▶ _Work instruction_
I need the lines from the one containing "- The recording" through the last line of the entries retyped exactly, with no pictures among them.

(Dataset content Opens)

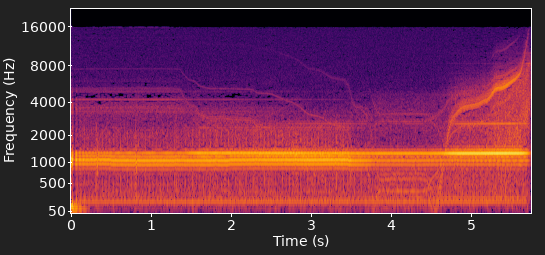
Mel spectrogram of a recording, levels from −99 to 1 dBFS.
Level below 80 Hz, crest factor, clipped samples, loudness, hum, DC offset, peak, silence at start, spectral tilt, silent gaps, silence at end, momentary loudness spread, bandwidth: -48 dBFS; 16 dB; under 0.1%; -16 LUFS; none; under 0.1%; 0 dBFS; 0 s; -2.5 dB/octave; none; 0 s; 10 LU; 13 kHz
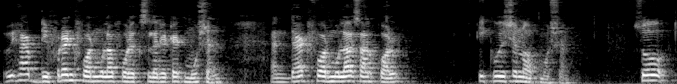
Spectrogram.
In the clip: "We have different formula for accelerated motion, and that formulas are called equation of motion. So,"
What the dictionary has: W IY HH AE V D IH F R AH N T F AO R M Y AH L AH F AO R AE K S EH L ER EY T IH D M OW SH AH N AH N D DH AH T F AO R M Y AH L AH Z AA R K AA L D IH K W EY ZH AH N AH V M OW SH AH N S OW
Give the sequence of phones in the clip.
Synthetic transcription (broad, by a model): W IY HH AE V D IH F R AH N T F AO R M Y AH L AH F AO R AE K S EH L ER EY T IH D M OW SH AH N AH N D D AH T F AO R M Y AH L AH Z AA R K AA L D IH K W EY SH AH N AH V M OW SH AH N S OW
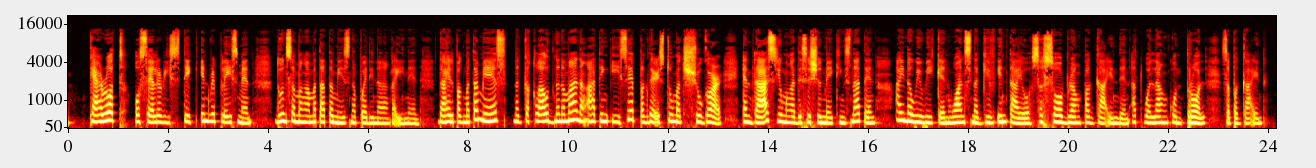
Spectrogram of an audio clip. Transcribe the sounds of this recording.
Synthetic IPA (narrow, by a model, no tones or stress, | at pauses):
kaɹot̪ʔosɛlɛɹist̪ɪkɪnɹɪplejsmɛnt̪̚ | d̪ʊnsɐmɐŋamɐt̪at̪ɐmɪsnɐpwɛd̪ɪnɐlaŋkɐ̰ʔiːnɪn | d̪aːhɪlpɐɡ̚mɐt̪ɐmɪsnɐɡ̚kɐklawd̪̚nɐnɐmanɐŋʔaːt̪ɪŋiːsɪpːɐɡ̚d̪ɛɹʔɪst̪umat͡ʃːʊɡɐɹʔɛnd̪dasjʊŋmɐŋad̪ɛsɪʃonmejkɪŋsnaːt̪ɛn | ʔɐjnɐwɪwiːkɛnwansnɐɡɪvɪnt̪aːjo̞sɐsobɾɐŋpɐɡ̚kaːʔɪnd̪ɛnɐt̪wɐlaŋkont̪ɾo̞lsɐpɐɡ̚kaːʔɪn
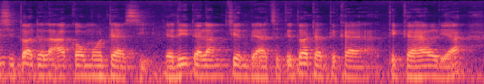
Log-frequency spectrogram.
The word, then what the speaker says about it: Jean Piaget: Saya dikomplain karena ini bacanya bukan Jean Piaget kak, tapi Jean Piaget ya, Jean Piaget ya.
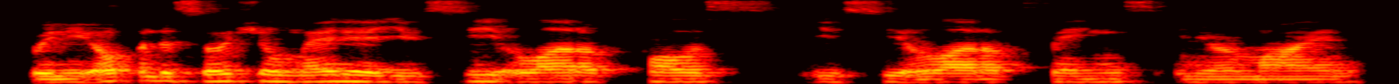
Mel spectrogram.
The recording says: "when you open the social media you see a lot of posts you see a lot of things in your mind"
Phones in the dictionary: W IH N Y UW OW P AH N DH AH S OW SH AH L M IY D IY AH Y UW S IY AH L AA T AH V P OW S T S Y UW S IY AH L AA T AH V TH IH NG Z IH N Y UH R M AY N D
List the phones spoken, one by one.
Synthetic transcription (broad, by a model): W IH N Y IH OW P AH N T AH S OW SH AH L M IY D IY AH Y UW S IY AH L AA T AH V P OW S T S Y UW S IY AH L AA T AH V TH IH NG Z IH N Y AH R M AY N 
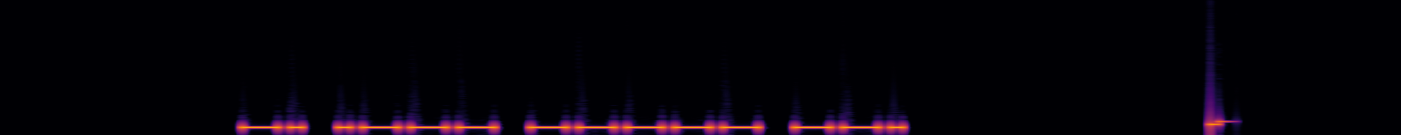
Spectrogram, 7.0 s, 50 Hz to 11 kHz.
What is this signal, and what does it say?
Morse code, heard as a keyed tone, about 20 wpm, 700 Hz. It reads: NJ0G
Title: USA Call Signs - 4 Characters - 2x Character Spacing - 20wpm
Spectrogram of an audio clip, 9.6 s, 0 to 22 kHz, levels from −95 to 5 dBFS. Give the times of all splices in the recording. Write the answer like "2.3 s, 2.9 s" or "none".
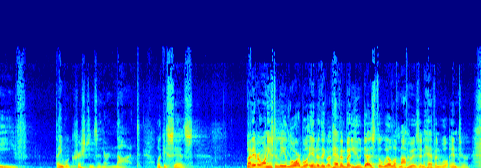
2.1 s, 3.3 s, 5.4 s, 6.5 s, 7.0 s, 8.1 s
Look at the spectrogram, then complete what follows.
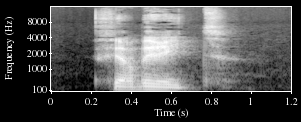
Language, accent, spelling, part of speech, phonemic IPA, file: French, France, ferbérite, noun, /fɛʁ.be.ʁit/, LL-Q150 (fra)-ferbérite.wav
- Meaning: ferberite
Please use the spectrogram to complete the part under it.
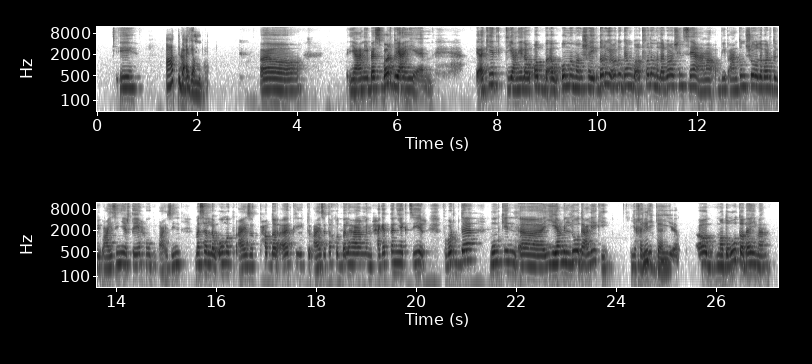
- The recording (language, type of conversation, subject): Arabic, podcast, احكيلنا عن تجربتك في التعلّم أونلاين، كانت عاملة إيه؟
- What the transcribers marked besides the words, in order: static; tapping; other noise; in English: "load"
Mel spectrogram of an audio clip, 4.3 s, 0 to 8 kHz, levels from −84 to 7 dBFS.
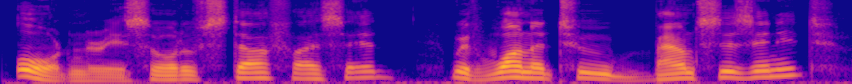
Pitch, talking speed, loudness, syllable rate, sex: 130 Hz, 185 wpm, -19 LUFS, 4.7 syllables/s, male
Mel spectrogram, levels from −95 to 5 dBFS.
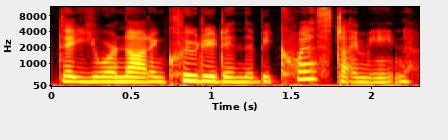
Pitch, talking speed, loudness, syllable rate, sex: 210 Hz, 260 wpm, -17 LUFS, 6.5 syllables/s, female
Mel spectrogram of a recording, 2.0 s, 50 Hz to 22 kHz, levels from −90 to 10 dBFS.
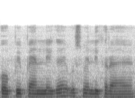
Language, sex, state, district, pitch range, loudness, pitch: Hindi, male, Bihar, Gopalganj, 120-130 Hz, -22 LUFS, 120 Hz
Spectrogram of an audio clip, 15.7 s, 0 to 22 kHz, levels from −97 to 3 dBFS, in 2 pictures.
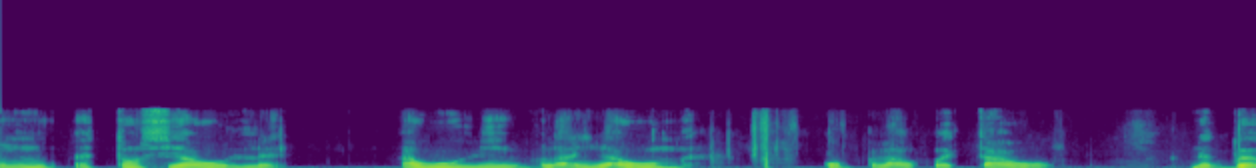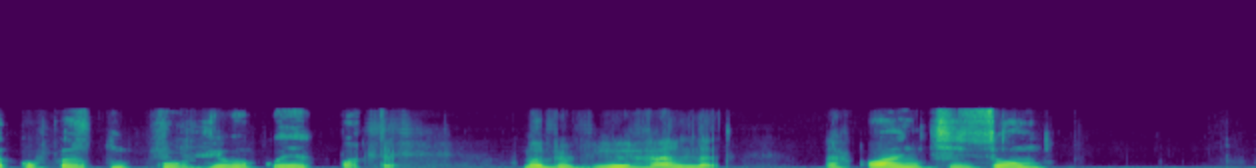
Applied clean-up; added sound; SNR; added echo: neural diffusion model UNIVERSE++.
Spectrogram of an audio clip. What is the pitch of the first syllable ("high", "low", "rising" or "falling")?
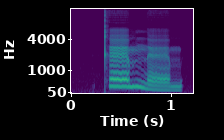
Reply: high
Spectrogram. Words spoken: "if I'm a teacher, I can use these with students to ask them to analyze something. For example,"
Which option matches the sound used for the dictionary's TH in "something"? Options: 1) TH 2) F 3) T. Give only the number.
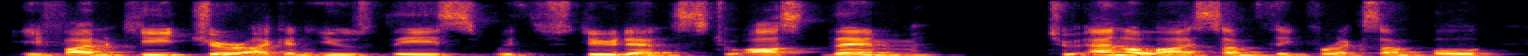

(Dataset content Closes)

▶ _Expected answer_
- The recording (language, type of conversation, subject): Arabic, podcast, احكيلنا عن تجربتك في التعلّم أونلاين، كانت عاملة إيه؟
- What the transcribers marked besides the words, in order: static; tapping; other noise; in English: "load"
Mel spectrogram of an audio clip, 4.3 s, 0 to 8 kHz, levels from −84 to 7 dBFS.
Pitch, talking speed, loudness, syllable rate, sex: 130 Hz, 185 wpm, -19 LUFS, 4.7 syllables/s, male
Mel spectrogram, levels from −95 to 5 dBFS.
Pitch, talking speed, loudness, syllable rate, sex: 210 Hz, 260 wpm, -17 LUFS, 6.5 syllables/s, female
Mel spectrogram of a recording, 2.0 s, 50 Hz to 22 kHz, levels from −90 to 10 dBFS.
Language, sex, state, district, pitch range, loudness, pitch: Hindi, male, Bihar, Gopalganj, 120-130 Hz, -22 LUFS, 120 Hz
Spectrogram of an audio clip, 15.7 s, 0 to 22 kHz, levels from −97 to 3 dBFS, in 2 pictures.
Applied clean-up; added sound; SNR; added echo: neural diffusion model UNIVERSE++.
Spectrogram of an audio clip. What is the pitch of the first syllable ("high", "low", "rising" or "falling")?
Reply: high
Spectrogram. Words spoken: "if I'm a teacher, I can use these with students to ask them to analyze something. For example,"
Which option matches the sound used for the dictionary's TH in "something"? Options: 1) TH 2) F 3) T. Give only the number.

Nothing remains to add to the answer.